The switch back to Randall didn't help VT in the second half, although they managed to hold the Eagles from scoring any points. With just 10 yards of offense from which to speak of, BC continued to lead into the fourth. About halfway through the quarter, trailing 24-20, Jones ran it in from 13 yards out to give the Hokies back the lead by a field goal. It would last approximately one drive.
With third and 10 from his own 36 yard line, Peterson hit Grant Adams for a 64-yard bomb to give BC the lead. They would add insurance points when Sandro Sciortino hit a 29 yard field goal, capping a drive in which Derek Knight rumbled 60 yards with under two minutes left. Cedric Humes fumbled the ensuing kickoff and the Eagles would leave Blacksburg with a marquee win over a ranked opponent.

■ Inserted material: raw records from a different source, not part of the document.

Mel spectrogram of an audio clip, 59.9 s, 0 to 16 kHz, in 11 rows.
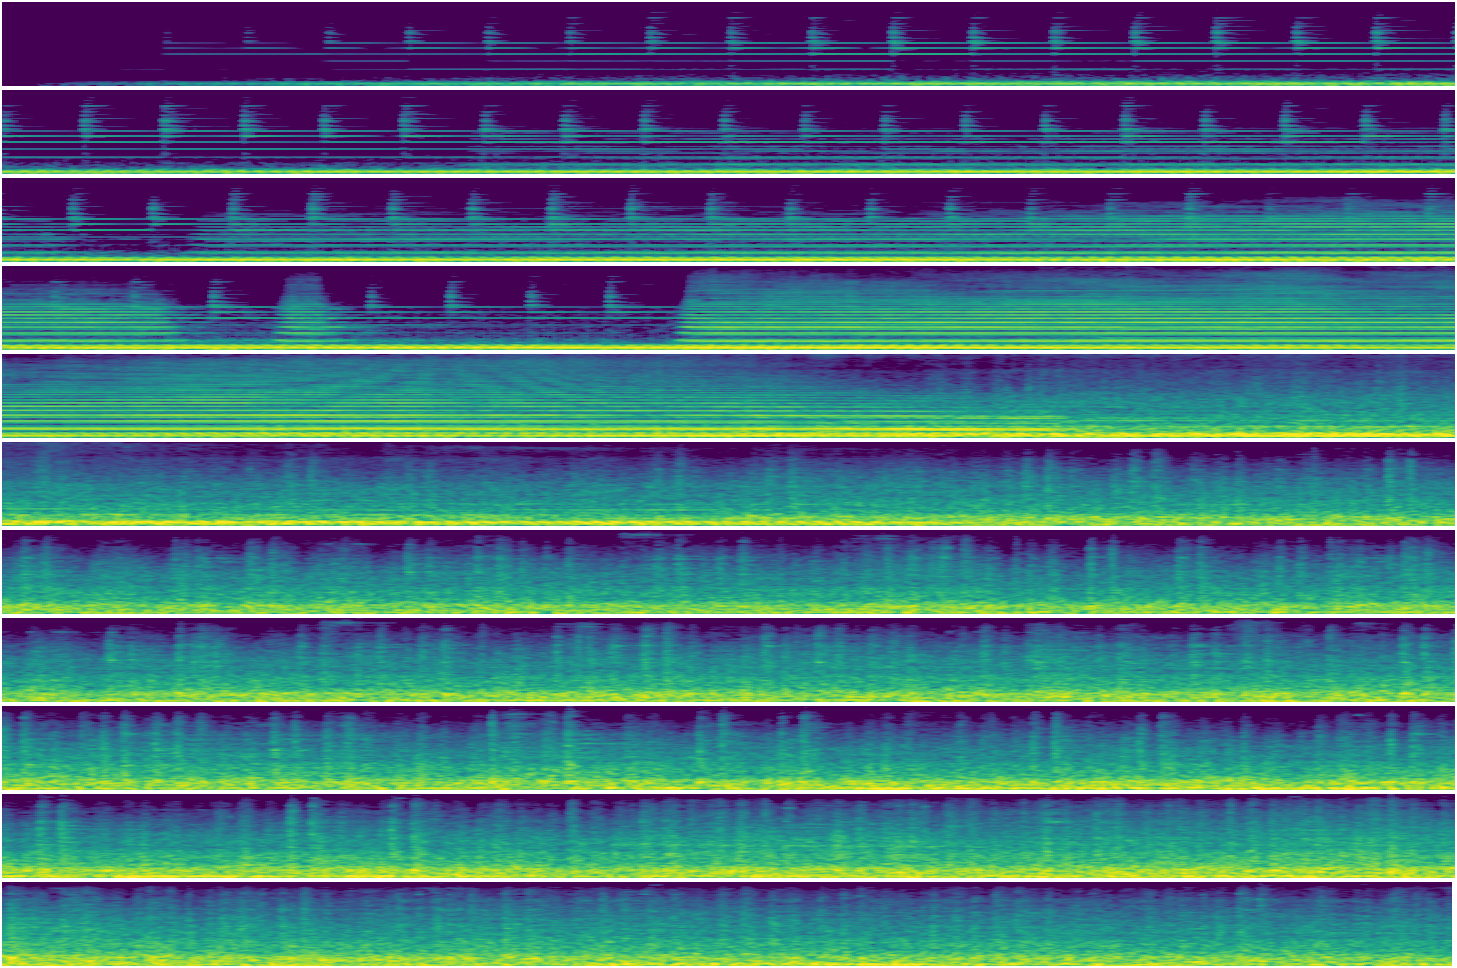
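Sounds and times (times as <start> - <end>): heavy low train rumble: 1.9 - 59.9
train wheels clattering over rail joints: 24.9 - 59.9.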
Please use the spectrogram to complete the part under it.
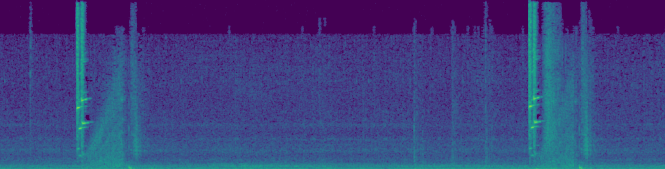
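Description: A building piece snaps into place with a bright chime and a whoosh.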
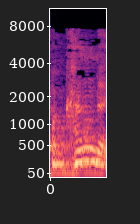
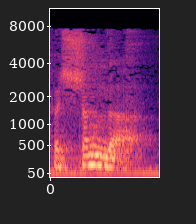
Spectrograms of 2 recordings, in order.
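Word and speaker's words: pāṣaṇḍa: The word pakanda used in this verse is sometimes pronounced pashanda.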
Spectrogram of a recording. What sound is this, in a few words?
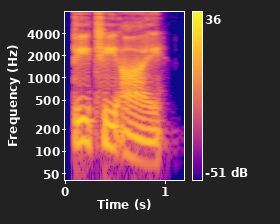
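"dti", British English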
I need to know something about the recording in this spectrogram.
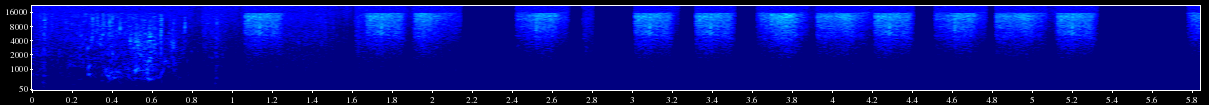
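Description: Footsteps pad steadily across grass.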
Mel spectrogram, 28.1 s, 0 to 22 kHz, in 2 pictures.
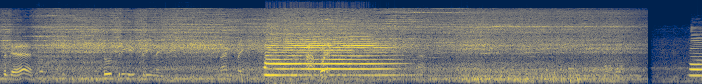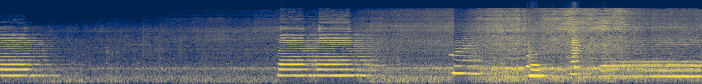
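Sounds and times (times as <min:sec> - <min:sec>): locomotive horn blasts: 0:05.3 - 0:08.4, 0:13.8 - 0:15.3, 0:19.6 - 0:21.8, 0:23.0 - 0:23.7, 0:24.6 - 0:28.0.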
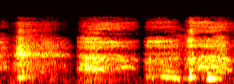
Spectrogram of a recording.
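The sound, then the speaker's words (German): Three breaths in a row, each a broad airy rush with a brief pause between, like gasping inhalations; no one speaks. “Grinst nicht so, man hört dich atmen.”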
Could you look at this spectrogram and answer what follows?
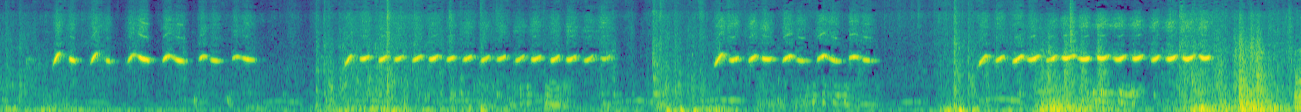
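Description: Racing homer pigeons gather to eat parsley. Four bursts of rapid, high whistled trills repeat over low fluttering and soft cooing nearby.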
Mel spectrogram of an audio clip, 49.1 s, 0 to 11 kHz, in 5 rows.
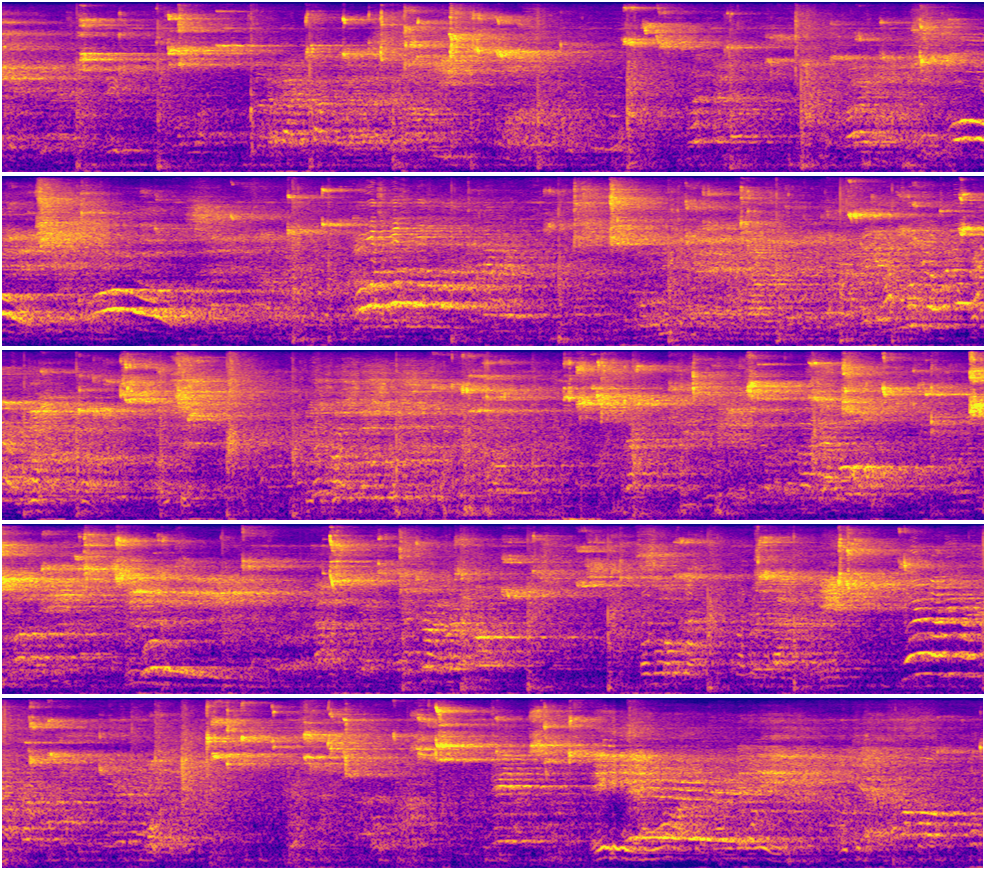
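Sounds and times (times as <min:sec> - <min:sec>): players calling out: 0:00.0 - 0:49.0
basketball bouncing on gym floor: 0:07.3 - 0:09.2, 0:36.5 - 0:36.8.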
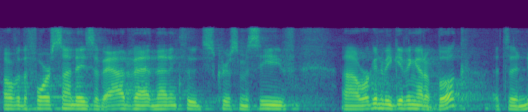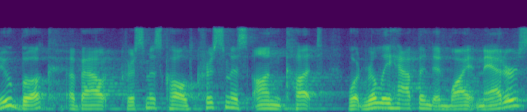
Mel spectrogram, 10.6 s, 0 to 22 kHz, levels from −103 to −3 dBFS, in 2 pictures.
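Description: Gain pumping runs through the whole clip: the gain ducks by around 5 dB under each loud sound, likely from a fast limiter fighting too much input gain, with everything topping out near 8 kHz from the call path.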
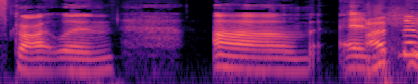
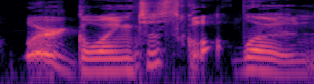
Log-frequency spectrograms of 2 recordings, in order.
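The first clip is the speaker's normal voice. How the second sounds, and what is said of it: Bad fake Scottish accent. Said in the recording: “has a terrible British accent ... super southern person trying to do a Scottish fake accent ... it's awful”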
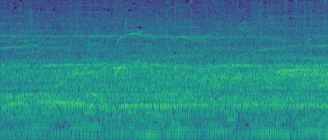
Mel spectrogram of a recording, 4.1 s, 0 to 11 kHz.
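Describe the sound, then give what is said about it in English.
A ballpark crowd of almost 5,400 at a night baseball game cheers in a loud, continuous roar of many voices, with scattered whoops and shouts rising out of the steady din. No one speaks. “crowd of almost 5,400 making noise tonight.”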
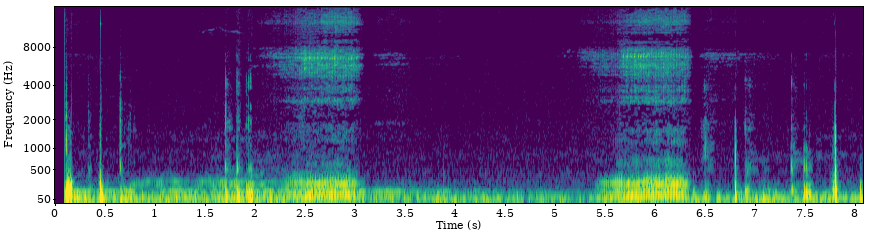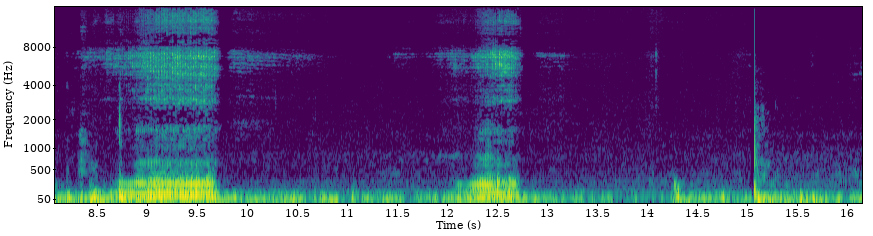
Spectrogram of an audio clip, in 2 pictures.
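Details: Sleeping pit bull snoring indoors: deep, rumbling breaths with louder raspy snores roughly every three seconds, each with a brief hissing edge.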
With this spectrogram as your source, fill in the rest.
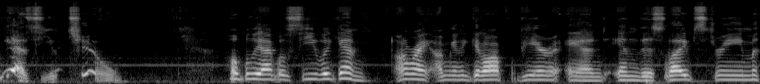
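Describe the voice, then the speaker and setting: Speaking with an American accent, a woman has an unremarkable speaking voice at a fairly high pitch and a fairly slow pace. Her pitch varies in an ordinary way while her loudness swings a lot. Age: 60s. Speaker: knitting livestreamer. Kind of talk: casual chat. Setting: live stream.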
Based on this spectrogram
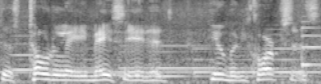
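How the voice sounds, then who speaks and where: A man with a fairly high pitch talks at a fairly slow pace. Music plays in the background and the room echo is audible. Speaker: war veteran. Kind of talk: interview.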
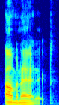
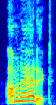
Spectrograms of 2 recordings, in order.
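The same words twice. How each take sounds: First: It is said in a downbeat, negative tone. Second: It is said in an upbeat, positive tone.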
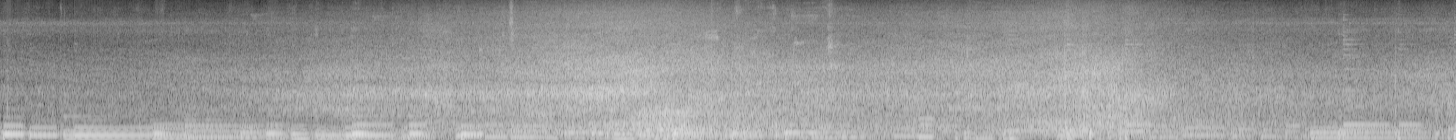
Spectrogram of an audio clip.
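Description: Acoustic guitar music playing, with a rushing noise that swells up twice in the middle and fades again.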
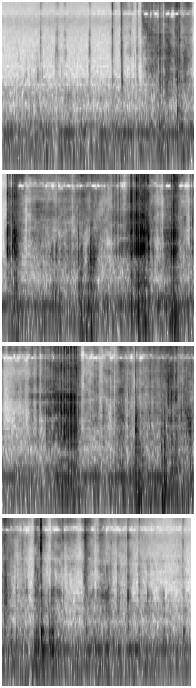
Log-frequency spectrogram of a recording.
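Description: Paper pages of a picture book being handled and turned: a run of rustles and scrapes, loudest in the middle.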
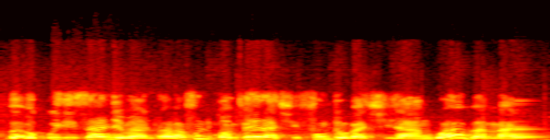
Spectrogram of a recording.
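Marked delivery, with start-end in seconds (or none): none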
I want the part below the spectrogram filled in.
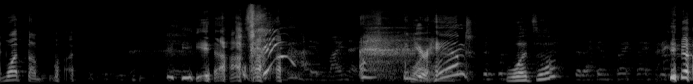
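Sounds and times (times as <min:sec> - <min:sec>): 
speech: 0:00.0 - 0:00.8, 0:01.7 - 0:05.7, 0:06.7 - 0:06.9
person sneezing: 0:02.4 - 0:02.9.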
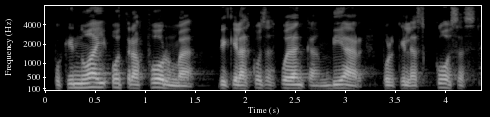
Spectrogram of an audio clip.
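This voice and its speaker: A man preaching a sermon as pastor, swelling loud on key phrases, then easing back into a quieter teaching tone, often asking the congregation to agree. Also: medium pitch, moderate pace. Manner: asks the congregation "¿verdad?" and addresses them as brothers. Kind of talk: Spanish-language sermon.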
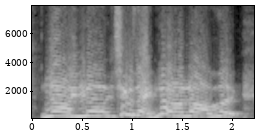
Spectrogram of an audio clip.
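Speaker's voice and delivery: high mock girl voice; pleading, pitched high; her denial. Imitating his passenger's protest, high and playful. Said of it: "She said".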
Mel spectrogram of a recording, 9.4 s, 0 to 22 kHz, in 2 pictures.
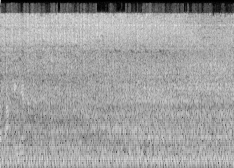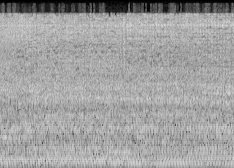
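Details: Honda GX240 petrol stationary engine, hard to start after days unused, restarted, no muffler: fast, even popping beat, raw and loud, holding a steady idle with no misses.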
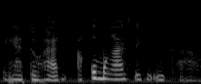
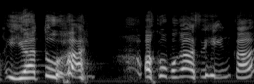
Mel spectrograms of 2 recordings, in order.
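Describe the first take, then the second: First: Lower tone. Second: Firm and loud, sure of himself; loud bold answer. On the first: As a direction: lower and much softer, losing confidence. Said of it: "Mulai, mulai nadanya rada, rada rendah ya". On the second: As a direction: proclaim it boldly like a confident disciple. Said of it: "Petrus dengan lantang bilang". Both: Acted.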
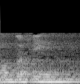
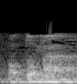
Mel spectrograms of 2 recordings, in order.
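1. الصوت الأخير ممال نحو الكسر تماماً. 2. الصوت الأخير فتحة مفتوحة تماماً. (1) "الذي يمين" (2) "فالذي يقرأ"

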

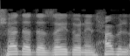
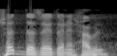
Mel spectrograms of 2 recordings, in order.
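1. يُنطق الدالان منفصلين. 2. يندمج الدالان في صوت واحد مشدد. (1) "شدد ما تنطق بها" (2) "شد"

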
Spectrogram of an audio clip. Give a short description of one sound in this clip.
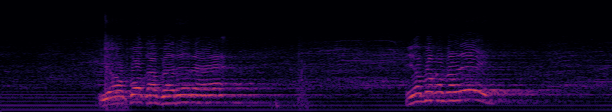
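A man sings loudly into a microphone in short, wavering phrases.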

The win was huge because it continued the Eagle ascent. BC finished the year 7-5, ending the bowl game hopes of Syracuse (a win likely would've sent the Orange to a bowl game instead of the Eagles). With a marquee win, BC found themselves heading for the San Francisco Bowl, where they avenged a loss to Colorado State in the 2000 Insight.com Bowl. Virginia Tech, meanwhile, dropped to #21 in the standings, well out of reach of a BCS bowl berth. They still had a shot for a decent bowl bid until they lost to Virginia. Relegated down to the Insight Bowl against Cal, the season finished a derailment when they lost, 52-49, on a last second field goal to Cal.
Bryan Randall played out his career with the Hokies and went undrafted in the '05 Draft. He bounced around a few training camps before going to Canada in 2008 and after a couple of years in the Indoor Football League, he was most recently assigned to the Philadelphia Soul in the AFL in 2013. Marcus Vick, meanwhile, ran afoul of the law and was declared suspended in 2004 (losing a year of ineligibility). He returned in '05 to win the starting job and lead Virginia Tech to the inaugural ACC Championship Game, but after numerous infractions off the field, he was thrown off the team prior to the 2006 season.
In the BC game, the Eagles totaled 460 yards of offense, including 229 on the ground. Knight finished with 38 carries for 197 yards and two touchdowns, hauling in a 37-yard reception for 234 all-purpose yards. After adding over 100 yards in the San Francisco Bowl, Knight finished the season with over 1,721 yards, setting the BC program career record with 3,725. That number would remain the record, although tied by Montel Harris, until Andre Williams shattered it with 3,739 yards on his career.
As for Peterson, he would remain the starting QB for the Eagles through the bowl game and into his senior season. He would throw for just under 2,600 yards to lead BC to within a game of outright winning the Big East on the way out the door.